1EHA5IORAL APPROACH (he field of study concerned with the actions 2beha iors3 of people at work is organizational beha ior. ;rganizational beha ior 2;93 research has contributed much of what we know about human resources management and contemporary iews of moti ation, leadership, trust, teamwork, and conflict management. Early /d ocates of ;rganizational 9eha ior 1our indi iduals0?obert ;wen, .ugo 'unsterberg, 'ary !arker 1ollett, and Chester 9arnard0were early ad ocates of the ;9 approach. (heir ideas ser ed as the foundation for employee selection procedures, moti ation programs, work teams, and organization en ironment management techni#ues. (he .awthorne -tudies were the most important contribution to the de elopment of organizational beha ior. /. (his series of experiments conducted from ":4> to the early ":5*s at the %estern Electric Company %orks in Cicero, =llinois, were initially de ised as a scientific management experiment to assess the impact of changes in arious physical en ironment ariables on employee producti ity. 9. /fter .ar ard professor Elton 'ayo and his associates joined the study as consultants, other experiments were included to look at redesigning jobs, make changes in workday and workweek length, introduce rest periods, and introduce indi idual ersus group wage plans. C. (he researchers concluded that social norms or group standards were key determinants of indi idual work beha ior. D. /lthough not without criticism 2concerning procedures, analyses of findings, and the conclusions3, the .awthorne -tudies stimulated interest in human beha ior in organizational settings. .ow Do (odays 'anagers Ase the 9eha ioral /pproach& /. (he beha ioral approach assists managers in designing jobs that moti ate workers, in working with employee teams, and in facilitating the flow of communication within organizations. 9. (he beha ioral approach pro ides the foundation for current theories of moti ation, leadership, and group beha ior and de elopment.

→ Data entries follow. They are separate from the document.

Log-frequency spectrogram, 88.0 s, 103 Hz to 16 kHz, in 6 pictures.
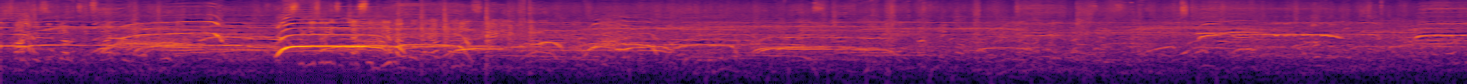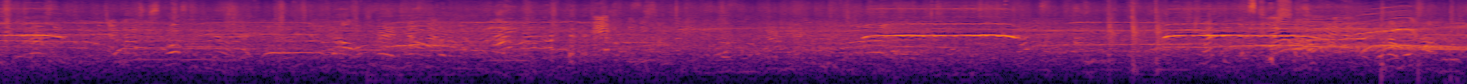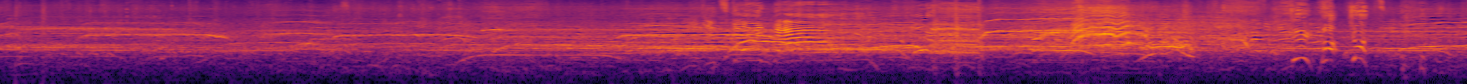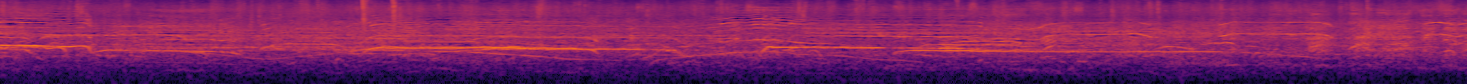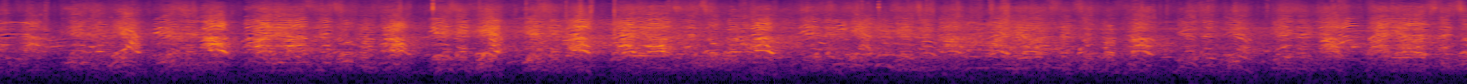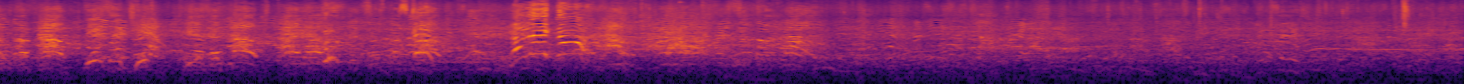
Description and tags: FridaysForFutureAugsburg18Jan2019
Ambience recording of a crowd of 1,500 students and adults marching, cheering and chanting during a FridaysForFuture rally in Augsburg (Germany) on 18 Jan 2019.
starting at 0:50: chants of the German FridaysForFuture slogan: "Wir sind hier, wir sind laut, weil ihr uns die Zukunft klaut!" (We are here, we are loud, because you're stealing our future!)
Recording device: Zoom H4n
Pre processing: soft limiter
Post processing: normalized to 0.0 dB
ambience, applaud, applause, chanting, cheering, clap, people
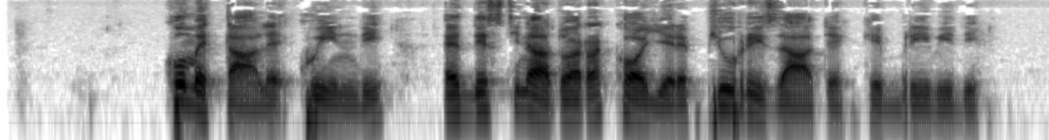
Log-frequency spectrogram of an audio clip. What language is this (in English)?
Italian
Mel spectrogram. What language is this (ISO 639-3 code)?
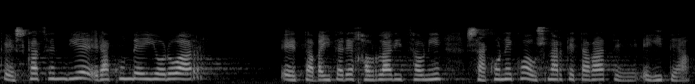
eus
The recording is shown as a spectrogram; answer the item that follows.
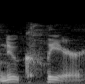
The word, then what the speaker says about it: nuclear: nuclear like come on it's a new clear that's that's how it's spelled anyway uh content you're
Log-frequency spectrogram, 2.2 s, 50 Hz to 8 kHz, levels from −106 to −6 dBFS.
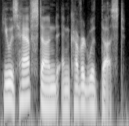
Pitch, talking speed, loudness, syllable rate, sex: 120 Hz, 220 wpm, -18 LUFS, 5.4 syllables/s, male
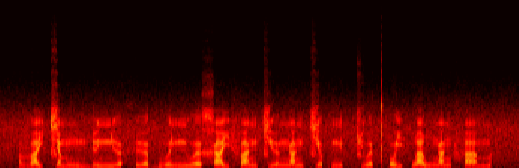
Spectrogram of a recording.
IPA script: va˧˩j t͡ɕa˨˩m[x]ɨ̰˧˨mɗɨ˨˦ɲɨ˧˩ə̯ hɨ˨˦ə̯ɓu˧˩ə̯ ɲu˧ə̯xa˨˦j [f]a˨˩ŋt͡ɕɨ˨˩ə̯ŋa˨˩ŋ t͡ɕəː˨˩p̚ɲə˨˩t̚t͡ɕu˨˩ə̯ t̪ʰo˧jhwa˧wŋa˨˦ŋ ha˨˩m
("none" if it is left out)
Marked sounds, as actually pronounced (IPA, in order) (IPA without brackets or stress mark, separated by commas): ŋ, f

CONTEMPOAR, APPROACH S.#tem# T'e"(. During the ":I*s researchers began to analyze organizations from a systems perspecti e based on the physical sciences. / system is a set of interrelated and interdependent parts arranged in a manner that produces a unified whole. (he two basic types of systems are closed and open. / closed system is not influenced by and does not interact with its en ironment. /n open system interacts with its en ironment. Asing the systems approach, managers en ision an organization as a body with many interdependent parts, each of which is important to the well,being of the organization as a whole. 'anagers coordinate the work acti ities of the arious parts of the organization, realizing that decisions and actions taken in one organizational area will affect other areas. (he systems approach recognizes that organizations are not self,containedB they rely on and are affected by factors in their external en ironment. T'e C"nt!ngen . A66("a ' (he contingency approach recognizes that different organizations re#uire different ways of managing. (he contingency approach to management is a iew that the organization recognizes and responds to situational ariables as they arise.